Without knowing about this earlier complaint, the plaintiffs in this action allegedly filed their own OSHA administrative complaint on May 19, 2020, “asserting that the workers confront an ‘imminent danger’ in the workplace based on many of the same workplace hazards identified in the early April administrative complaint.” This complaint met all the requirements of a formal “imminent danger” notice, as laid out by the OSH Act, the plaintiffs contend.

No notice of exposure. Among other things, this imminent danger complaint reportedly explained how Maid-Rite practices have facilitated the spread of COVID-19 at the plant, including by “placing workers still recovering from the virus on the line and refusing to inform every worker who worked in close proximity to a person who had tested positive that they may have been exposed.”

OSH Act mandate. The complaint asserts that after receiving notice of an “imminent danger,” OSHA is mandated under the OSH Act to respond in one of two ways:

  • “If upon receipt of such notification the Secretary determines there are reasonable grounds to believe that such violation or danger exists, he shall make a special inspection in accordance with the provisions of this section as soon as practicable, to determine if such violation or danger exists,” or
  • “If the Secretary determines there are no reasonable grounds to believe that a violation or danger exists he shall notify the employees or representative of the employees in writing of such determination.”

OSHA, however, has neither made a special inspection nor notified the employees or their representatives in writing of a determination that there are no reasonable grounds to believe that a violation or danger exists, the plaintiffs contend.

COVID-19 complaints not considered “imminent danger.” The plaintiffs have repeatedly contacted OSHA by phone and letter, and even in late June, provided sworn employee declarations of the dangerous conditions, according to the complaint.

However, “Plaintiffs have been told by phone that OSHA refuses to treat any complaint regarding COVID-19 as an imminent danger complaint,” the plaintiffs said.

It’s a pattern. “OSHA’s seeming refusal to protect so-called essential workers—many of whom are low-wage workers, immigrants, and people of color—from the imminent dangers they face caused by Maid-Rite’s failure to expend the resources necessary to protect its employees is part of a pattern,” the complaint states. The plaintiffs allege that a Florida OSHA official recently told a worker who was complaining about workplace conditions that may contribute to the spread of COVID-19, that “OSHA is ‘not performing any inspections or any type of enforcement regarding coronavirus’ at the present time.”

Notably, under OSHA’s internal operating procedures, an OSHA inspection is a prerequisite to an enforceable OSHA action, the plaintiffs pointed out.

What else can we do? The plaintiffs allege that they have done everything else they can to get OSHA’s attention—and there is also the earlier complaint about the same conditions that should have piqued the federal agency’s interest.

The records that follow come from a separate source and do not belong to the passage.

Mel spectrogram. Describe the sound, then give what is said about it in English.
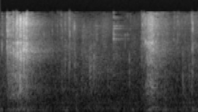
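A brush pulled through wet, conditioned wig hair to work out knots. Two soft, faint swishing strokes are separated by a stretch of near quiet. “I gave it some conditioner. And I'm gonna brush it out to get all of”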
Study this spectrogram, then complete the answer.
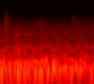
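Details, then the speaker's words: Wall-mounted Welhome fan motor powered on but stalled on a seized shaft: steady low electrical hum with no blade whoosh, too stiff to turn by hand; fixed by cleaning and oiling the shaft and bushing. "Hai setan coba menggunakan listrik Hai apakah masih ada getaran kita hidupkan dulu saklarnya ternyata getarannya ada"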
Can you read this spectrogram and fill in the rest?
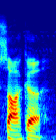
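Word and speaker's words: Sokka: doing M was so cute hey my name's Saka rhymes with aa aa over there thanks for give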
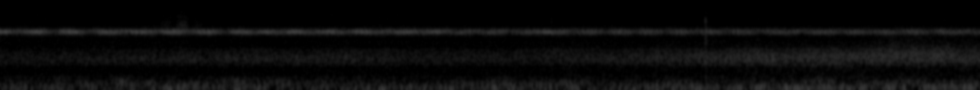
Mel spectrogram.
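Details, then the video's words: Crickets chirping at night: a steady, high, pulsing trill that runs unbroken through the whole stretch, over a constant low rumble of distant traffic or wind. "relaxing sounds of crickets"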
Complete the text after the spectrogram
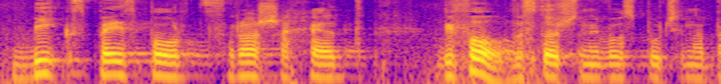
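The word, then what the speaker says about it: Vostochny (Восточный): Okay, it's pronounced Vostochny. Everybody remember word Vostok? Name of the Yuri Gagarin spaceship.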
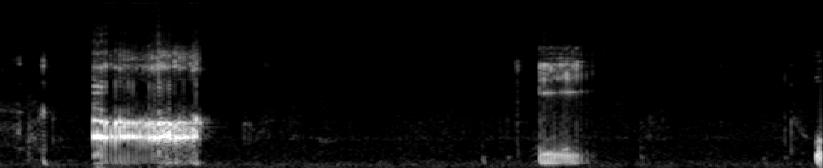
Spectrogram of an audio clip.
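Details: Clinician demonstration of esophageal voice as used after laryngectomy, sound produced by air in the esophagus rather than vocal folds; esophageal speech.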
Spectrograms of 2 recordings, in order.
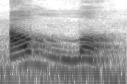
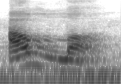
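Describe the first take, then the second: Both takes have the same delivery.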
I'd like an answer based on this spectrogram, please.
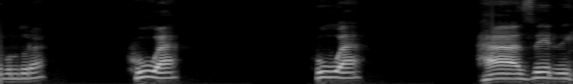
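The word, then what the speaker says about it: هُوَ: মা মা মিম জবর মা আইন জের আই মাই মাই হা পেশ হু ওয়াও জবর ওয়া হুয়া ওয়াওকে ঠোঁট গোল করে উচ্চারণ করতে হবে বন্ধুরা। হুয়া হুয়া হাজির হি ইয়া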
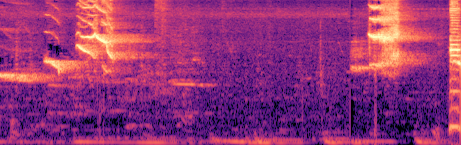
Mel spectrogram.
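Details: Provoked by a horn, an Oriental magpie-robin gives two loud bursts of harsh, high whistled notes and sweeps, with a long quiet gap between them, over a low steady beat.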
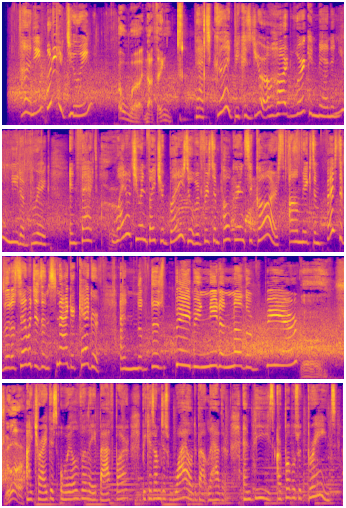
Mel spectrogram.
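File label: Commercial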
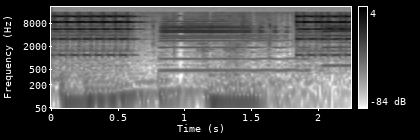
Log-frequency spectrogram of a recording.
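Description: An old-fashioned telephone bell rings in the detective game Crime or Punishment, two bright metallic bursts split by a short gap, clear and close over a low background hum.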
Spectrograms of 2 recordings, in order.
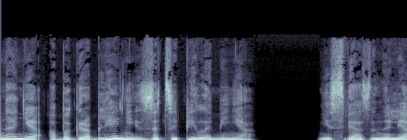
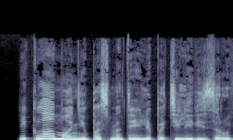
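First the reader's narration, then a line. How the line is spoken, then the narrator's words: Cheerful. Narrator (Russian): весело сказал Валерий Игнатьевич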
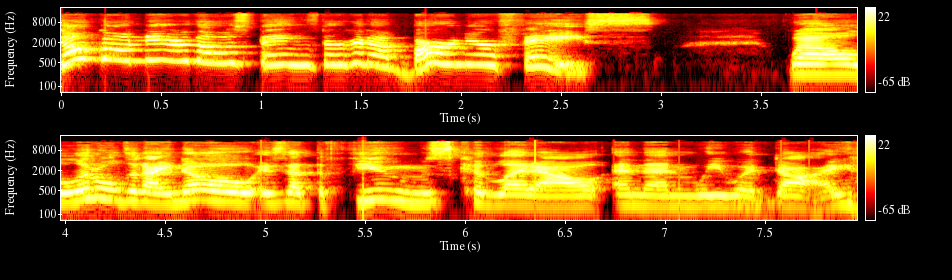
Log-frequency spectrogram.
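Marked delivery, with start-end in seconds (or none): 0.0-3.0 put-on shrill, high-pitched scolding yell. Retelling a warning from childhood: imitating mom yelling. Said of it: "my mom yelling at me".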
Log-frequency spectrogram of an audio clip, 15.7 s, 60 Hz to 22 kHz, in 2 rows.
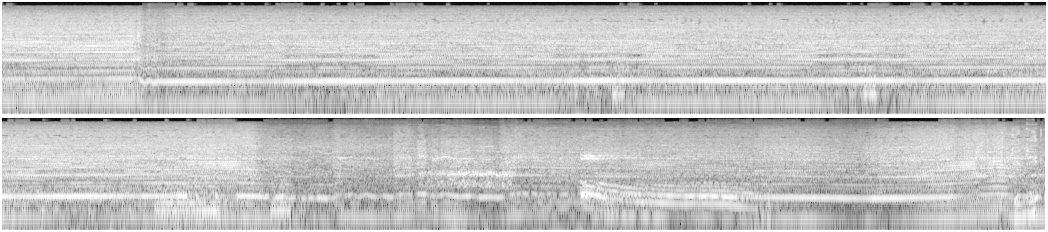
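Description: Formula 2 race car in a racing video game, engine droning steadily at high revs, then dropping and rising in pitch as it slides into a drift, loud and continuous with no talk.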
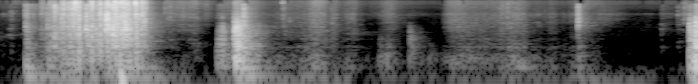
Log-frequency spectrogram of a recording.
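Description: A brisk riffle of tarot cards being shuffled, followed by softer taps and shuffles of the deck, close and quiet.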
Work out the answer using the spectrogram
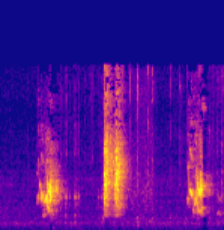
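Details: A three-year-five-month-old pet budgerigar gives three short, harsh, buzzy squawks about one second apart. The middle squawk is a doubled note. The background is quiet.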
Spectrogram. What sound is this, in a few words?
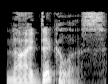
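"nidicolous", British English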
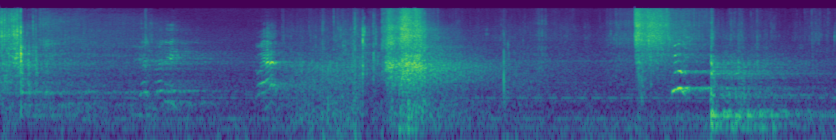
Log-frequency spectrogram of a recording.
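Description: Hockey skates stopping hard on rink ice, each stop scraping up a short spray of snow, about four times with the loudest a little past the middle.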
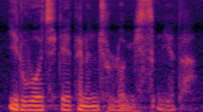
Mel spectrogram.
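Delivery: hushed pulpit whisper; intimate whisper. Real, not acted. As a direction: lean in and whisper to the congregation. Whispered affirmation of faith.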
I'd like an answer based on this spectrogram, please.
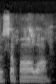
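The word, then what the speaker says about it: sabhāva: So I just pronounce to introduce you the Pali pronunciation. So Sabhava, the own transit nature.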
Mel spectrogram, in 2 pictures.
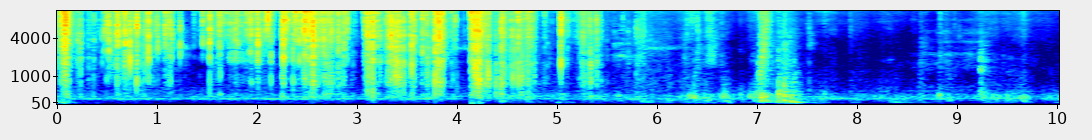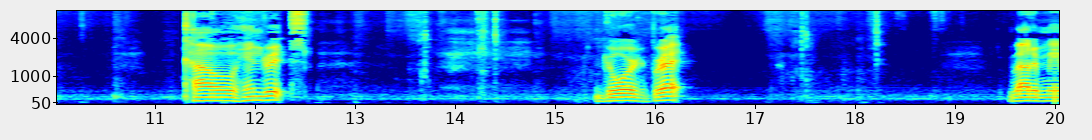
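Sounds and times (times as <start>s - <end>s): wrapper crinkling and tearing: 0.0s - 5.8s.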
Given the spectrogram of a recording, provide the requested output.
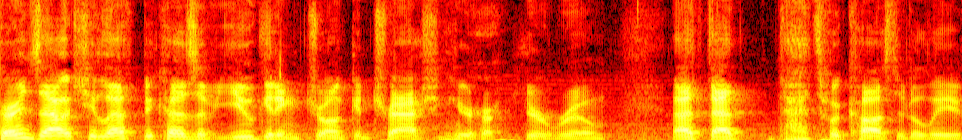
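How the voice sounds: Reading delivered in a natural voice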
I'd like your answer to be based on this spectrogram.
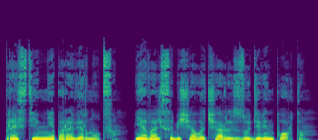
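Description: An audiobook reader voicing a lively, teasing young duke's daughter in a raised voice. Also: mid-range voice, moderate pace, no room sound, studio quality, lightly acted. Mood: brisk. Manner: playful, arch. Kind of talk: audiobook character reading.

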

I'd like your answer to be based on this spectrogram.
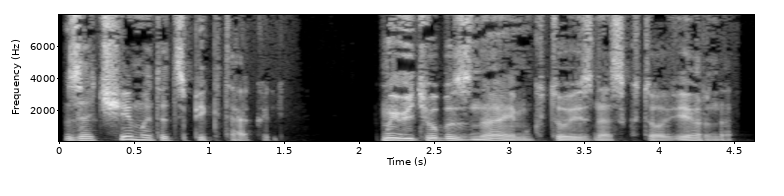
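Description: A man voicing a cold, sardonic aunt who speaks slowly and coolly and mocks her husband. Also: deep voice, very animated, dark tone, husky, no echo, clean studio sound, exaggerated voice. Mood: weary. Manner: unhurried, cool, mocking. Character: cold, sardonic witch aunt reading a book. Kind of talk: audiobook character voice.

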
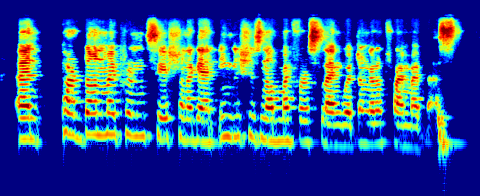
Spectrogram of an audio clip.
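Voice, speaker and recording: Ordinary pitch variation in a fairly high female voice. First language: not English. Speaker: figure drawing teacher. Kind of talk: online class instruction.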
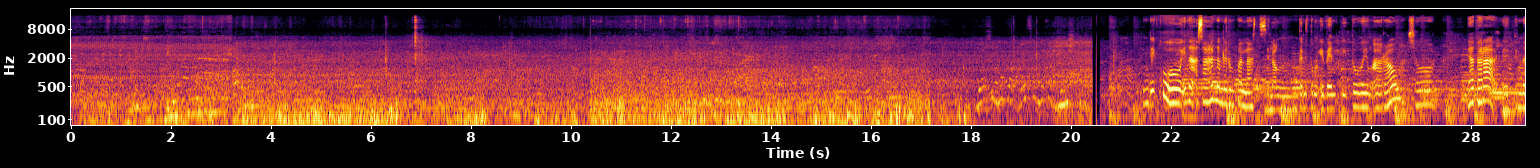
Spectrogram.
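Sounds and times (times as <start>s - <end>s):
wind buffeting microphone: 0.0s - 20.4s
busy pedestrian street bustle: 0.0s - 29.0s.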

“Plaintiffs cannot wait any longer for OSHA to act,” the complaint states. “Pursuant to the mechanism Congress created for the express purpose of situations like the one before the Court here,” the plaintiffs are asking the court “to order the Secretary, through OSHA, to obtain immediate relief from the imminent dangers the Worker Plaintiffs and their coworkers face every day they report to work.”

The plaintiffs filed their lawsuit in the Middle District of Pennsylvania; the case is No. 3:20-cv-01260-MEM.